Do your research! You won’t regret it.
“Definitely the stupidest thing I saw actors doing over and over again—and I think it’s because they do so many auditions [and] maybe because it was Freeform—they would come in in this very big, sitcom style. I’d have to explain to them the kind of acting that I like. I would say, ‘I like grounded, realistic acting. We’re going for a mix of comedy and drama.’ Stuff like that. And I just thought, Watch one episode of the last show. If you’ve got the producer in the room and they’ve made TV shows before, go and watch [them] and see what style of acting they’re doing and then prepare in that way.”
Naturalism is key, especially in the audition room.
“For me, I’m looking for an actor who’s pretty similar to the character in real life. Typically, I think that if you’ve met people [in real life] who have acted on my shows, [they] wouldn’t feel that different. So, the audition for me is the first 10 minutes where we chat and talk about their lives. I want to make sure that they’re funny and responsive. Maybe I’ll make fun of them a bit and see if they think that’s fun…. If you don’t think that’s fun, you’re not going to like working on the show. So that’s a big element. If that goes well, I’ll keep an actor for half an hour, 45 minutes if their performance is bad and I really liked their chat.”

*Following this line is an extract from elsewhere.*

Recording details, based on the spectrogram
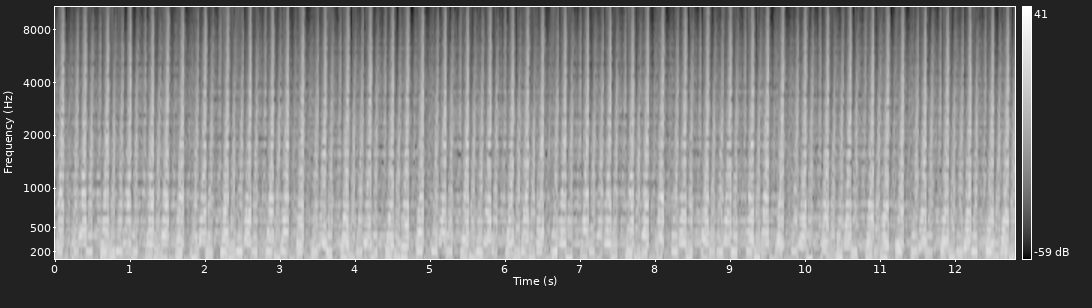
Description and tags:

Getting started is all about proving to yourself and others that you can do it.
“To get a show, you just have to be able to prove that you can do it, which is impossible because how do you get someone to give you the chance? In Australia, I built a career as a standup and I proved that I could be creative, and then I teamed up with people who knew how to produce TV. So you’ve got to convince them: ‘I’ve got good ideas, and these are good ideas that we can follow through on and actually turn it into a production.’ And finding those two things is really tricky because you’re asking for millions and millions of dollars. So it’s [about] trying to find ways to prove that you can do things. For some people, it’s making short films; for me, it was standup. Maybe it’s you get a writing job on someone else’s show and once you do that for a while, you can show that you have experience to get your own show. Sometimes writers will write a script and they just want to sell it, but the script doesn’t just need to be good, you need to be able to prove that…you can make it. And to do that, you need to go and make something.”
This story originally appeared in the Jan. 23 issue of Backstage Magazine. Subscribe here.
Ready to get to work? Check out Backstage’s TV audition listings!